Commissioning New Music by Tim Knight

Most commissions start with a cup of coffee!

Tim Knight is an avid believer that new music should be accessible to all and so he is open to discussing commissions for any occasion, from pieces for birthdays, weddings and other celebrations, to large choral and instrumental works.

Anyone can commission new music - effectively you are simply collaborating with a composer to write you a piece of music for a specific reason or event - maybe to celebrate the centenary of your group, or the opening of a new concert hall, or as a gift, or to mark a special occasion, whether it be sombre or cheerful.

Some organisations commission works for charitable purposes and others, who may not even be musical groups, commission works for groups they support or are involved with to perform.

Tim Knight's current commissions on the table aptly demonstrate the diversity of reasons to request a new piece of music:

  • commission to write a choral piece for a large choral festival;
  • new commission for wedding music;
  • a repeat commission from St Barnabas, Oxford for Choral music; and
  • two separate commissions for special birthdays and anniversaries.

Commissioning is not a new idea - many of the great concert works we already listen to and perform were at one time commissions, and there are film scores, operas, jingles and theatre music being commissioned all the time.

New works can attract publicity, reviews and even recordings; they can include other performing groups so that a new audience is reached; they can showcase a particular aspect of your group’s music making and finally, they can mark your group out as forward thinking and top of the pile when it comes to grant applications for innovative programming and other funds. 

It is widely perceived that having your own piece of music written for you or your group is expensive, but if, for instance, your group is a choir of 80 looking for new repertoire and you want to buy or hire existing music which costs, say £10 per score, then you could ask each choir member if they would be willing to contribute all or part of that cost towards a new piece of music - this is the old subscription basis where many people put in a small amount into a pot and together the commission is funded (much 18th-century music was funded in this way).

So, what does the composer need to know?

The composer will need to know your timescale, ie, when you need the piece for; when is the first performance etc, so that there is enough time to complete the work!
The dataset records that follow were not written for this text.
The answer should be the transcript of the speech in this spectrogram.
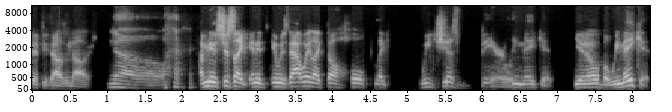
$50,000. No. I mean, it's just like, and it, it was that way, like the whole, like we just barely make it, you know, but we make it.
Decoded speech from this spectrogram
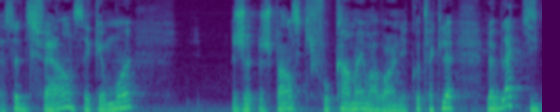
La seule différence, c'est que moi, je, je pense qu'il faut quand même avoir une écoute. Fait que là, le black qui,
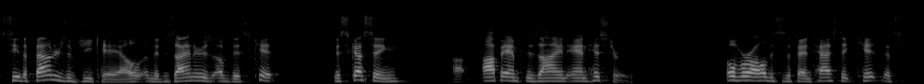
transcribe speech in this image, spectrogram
to see the founders of GKL and the designers of this kit discussing Uh, op-amp design and history. Overall, this is a fantastic kit that's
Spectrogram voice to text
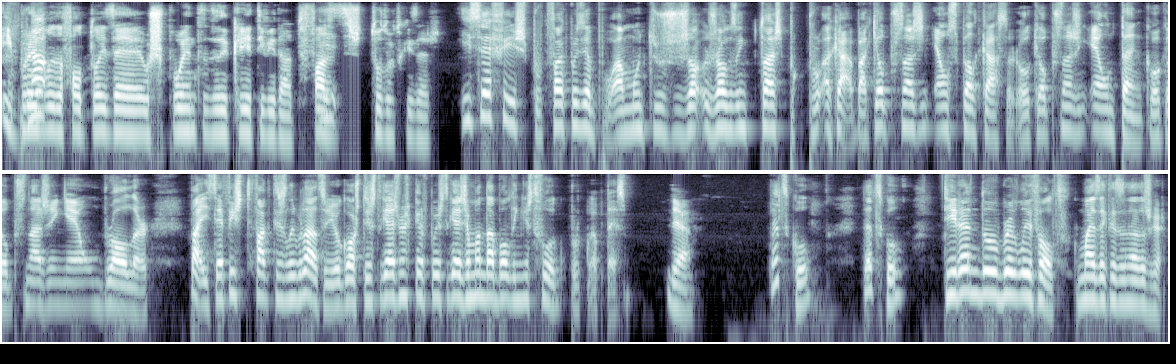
E Bravely Default 2 é o expoente de criatividade. Tu fazes tudo o que tu quiseres. Isso é fixe, porque de facto, por exemplo, há muitos jo- jogos em que tu estás. porque, por- aquele personagem é um spellcaster, ou aquele personagem é um tanque, ou aquele personagem é um brawler. Pá, isso é fixe de facto, tens liberdade. Ou seja, eu gosto deste gajo, mas quero depois este gajo a mandar bolinhas de fogo, porque apetece-me. Yeah. That's cool. That's cool. Tirando o Bravely Default, o que mais é que tens andado a jogar?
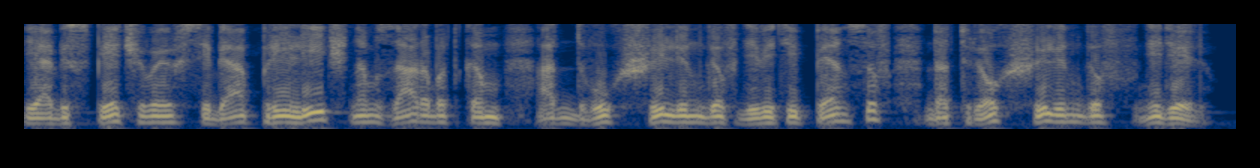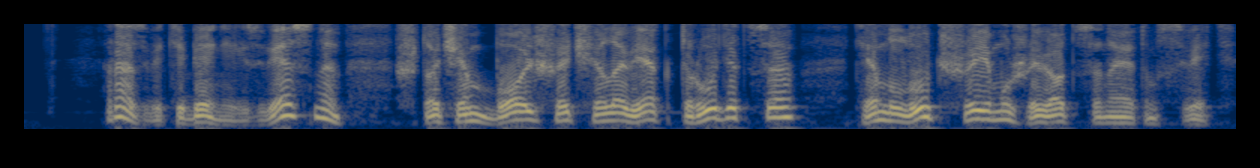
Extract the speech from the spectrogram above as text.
и обеспечиваешь себя приличным заработком от двух шиллингов девяти пенсов до трех шиллингов в неделю. Разве тебе не известно, что чем больше человек трудится, тем лучше ему живется на этом свете?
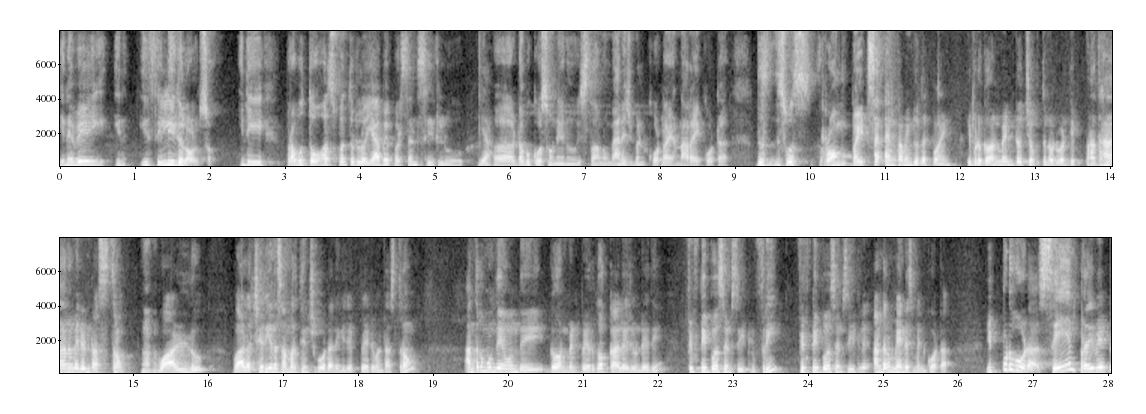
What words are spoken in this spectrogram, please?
in a way is illegal also ఇది ప్రభుత్వ ఆసుపత్రుల్లో యాభై పర్సెంట్ సీట్లు డబ్బు కోసం నేను ఇస్తాను management quota NRI quota. This this was wrong bites I'm coming to that point ఇప్పుడు గవర్నమెంట్ చెప్తున్నటువంటి ప్రధానమైనటువంటి అస్త్రం Uh-huh. వాళ్ళు వాళ్ళ చర్యను సమర్థించుకోవడానికి చెప్పేటువంటి అస్త్రం అంతకుముందు ఏముంది? గవర్నమెంట్ పేరుతో ఒక కాలేజ్ ఉండేది. ఫిఫ్టీ పర్సెంట్ సీట్లు ఫ్రీ ఫిఫ్టీ పర్సెంట్ సీట్లు అండర్ మేనేజ్మెంట్ కోట ఇప్పుడు కూడా సేమ్ ప్రైవేట్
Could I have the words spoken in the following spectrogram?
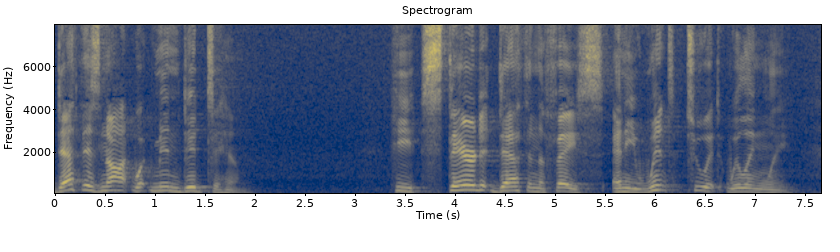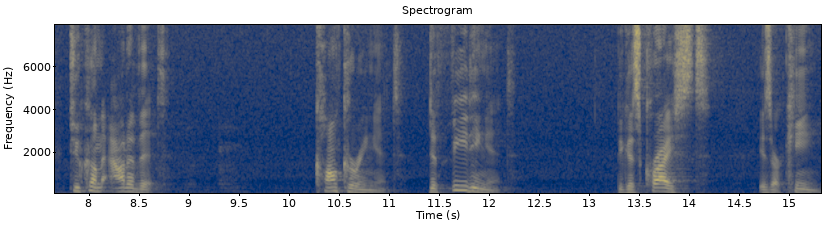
death is not what men did to him. He stared death in the face and he went to it willingly to come out of it, conquering it, defeating it, because Christ is our King.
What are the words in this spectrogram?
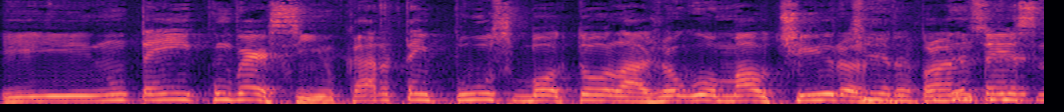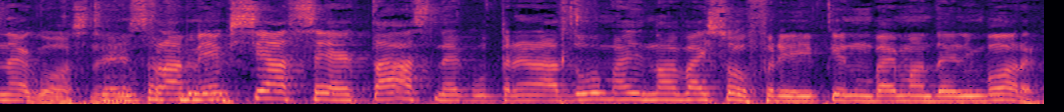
E não tem conversinho. O cara tem pulso, botou lá, jogou mal, tira. Tira, Pra não tem esse negócio, né? E o Flamengo, se acertasse, né, com o treinador, mas nós vai sofrer aí, porque não vai mandar ele embora.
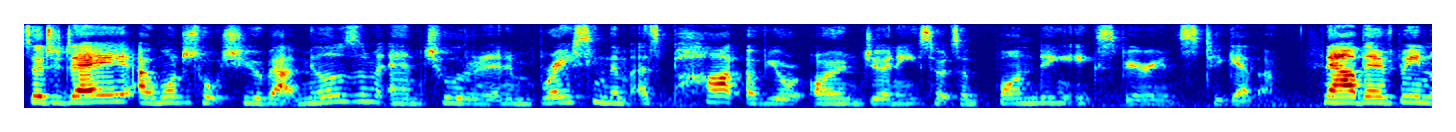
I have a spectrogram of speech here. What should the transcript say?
So today I want to talk to you about minimalism and children and embracing them as part of your own journey so it's a bonding experience together. Now there have been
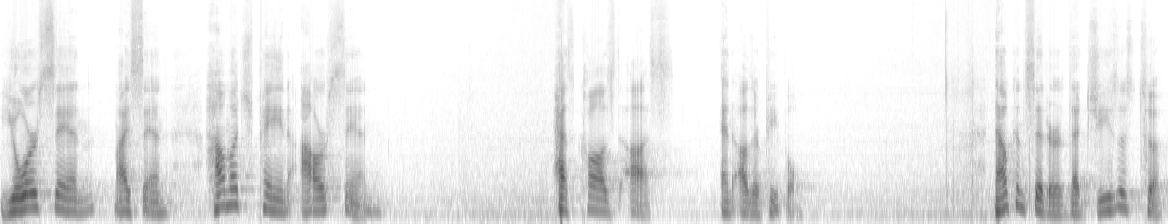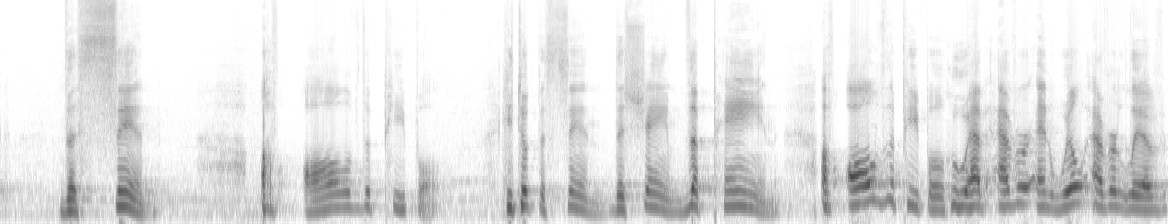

They will also need to know the combination of instruments/voices etc that you intend to use and may ask what other pieces are programmed alongside the work, or if the piece is to be performed solely for a special occasion. 

If the music is to be choral or vocal, then there are also special considerations regarding the text to be set - will it be chosen by the composer or the commissioner; will it be in copyright (in which case it will need permissions) or in the public domain? If the text is coming from a local poet or even a group member - they will own the copyright to that text and so letters of agreement would need to be drawn up for its use. 

What will it cost?

The cost will largely depend on how long the piece will be (usually priced per minute) and how complex it is (ie, how many voice parts/instruments). 

For the most part, composers can set their own rates (see below where exceptions apply) and offer advice on where to seek other funding alternatives if required. 

A contract will be needed if only to cover all eventualities. On the signing of this contract the composer normally receives 50% of the fee, with the remainder being payable on the delivery of the completed work (a sample contract is available on request by email (

Tim Knight works on a fixed price commission cost (which is considerably lower than other composers and recommended rates) - there is a band for church music which is lower than for other pieces so as to stimulate extra repertoire being added to this area, for which he is a keen ambassador. On all other pieces, he is open to discussion to work with you to have a mutually agreeable contract, so all you need to do is email Tim at to organise that cup of coffee! 

Some composers include the actual preparation of the parts, others do not. Tim Knight's commissions always come with a set of copies included in the commissioning costs - this is unusual, as most composers will charge for these separately. 

The Musicians Union charges can be accessed via this link, and these do have to be adhered to if funding for the commission (in full or part) is coming from a public body (eg, Arts Council, Lottery) - please seek advice from us if you are in any doubt as to what this applies to. 

Who does the music belong to and what rights does the commissioner have?

Generally speaking (but again check with a contract), the commissioner has the right to be credited as the commissioner on all editions of the score; the right to receive a set number of scores and the right to the first performance and/or recording - some or all of these may be included and are negotiable. 

The composer generally retains the copyright and the rights to submit the work to publishers, or to self-publish the work, and obviously the composer will register the work with his performance collecting societies so that ongoing royalties can be collected (the main source of a composers income), though the royalties may be waived for the first performance, and also music for use in divine service does not attract a performing royalty. 

For any further enquiries, to request or hear samples of past commissions, please do not hesitate to contact us and visit our YouTube Channel.